Friends, to wrap up this thread, let me say that I received my monkey spoon by courier today (see pic of the inside of the bowl). The bowl is 5.7 cm wide, and the length of the spoon is 12.4 cm. The bowl depicts some kind of flower, I think, surrounded by four leaves, or are they petals, I don’t know.
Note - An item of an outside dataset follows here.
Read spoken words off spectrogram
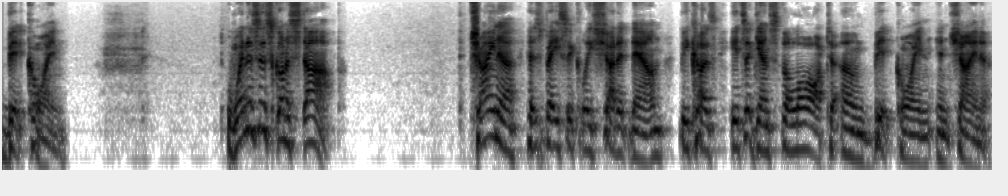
Bitcoin. When is this going to stop? China has basically shut it down because it's against the law to own Bitcoin in China.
The best write-up that I have found about these spoons, says: The term “monkey spoon” has been applied to a very unusual folk art style spoon. It is believed that these spoons were primarily used by the Dutch settlers of the New York/Hudson river area and in the Netherlands. The spoon design appears to have come from the Netherland’s province of Friesland and probably from Leeuwarden. In that area they are generically called ‘cream spoons’ if not perforated. These spoons were made from the mid 1700’s to 1900 and were made in various countries by immigrant silversmiths. The primary use of these spoons was in the serving of a popular rum and raisin toddy. The Dutch have been known to be heavy drinkers and the American Dutch dominated the rum trade between New York, the Caribbean Islands and Europe. The pierced bowl spoons were for the serving of the raisins without the rum. In the Groningen province in the north of the Netherlands there is a specialty called “Boerejongens”, consisting of brandy, sultanas and spices. Boerejongens is often enjoyed as a drink in a glass, with a spoon to scoop out the brandy-soaked sultanas. It’s the same as rum-and-raisins!
All of these spoons have a hook and could hang from a bowl edge. All of these spoons are hand-made. They are not the product of a factory and many have an unsophisticated quality (like mine, I think).
Most of them are made from 800 or better quality silver (I had mine scanned by XRF today and the result was “sterling”). These spoons are composed of three parts: a large bowl, a boss on the handle and a finial emblem soldered to the curved part of the handle. The bowls vary in size and shape and orientation.
Thanks to all who have encouraged me to look all this stuff up. Please do comment if you think I might have missed something!
Regards, Jan

Certainly a cool looking spoon. Sorry no help from me. But I was trying to figure out your who dun-nit mystery literature under the spoon :rofl:

Ja, KrisKat, if I don’t provide an explanation for your query, it will bother you for ever, not? :rofl: My cousin in another city is applying for a new firearm license, and he has to undergo training in the responsible use of a firearm, in order to get a competency certificate, otherwise his application cannot go through. The pic was taken on the table where the open instruction manual was lying.
Back to topic: I think I have all the info on the monkey spoon that I can expect to get. The pseudo hallmarks will probably never be explained, as I believe they were put on just for show. But the spoon is very surely Dutch. I just wish I could pin it down as to year of manufacture…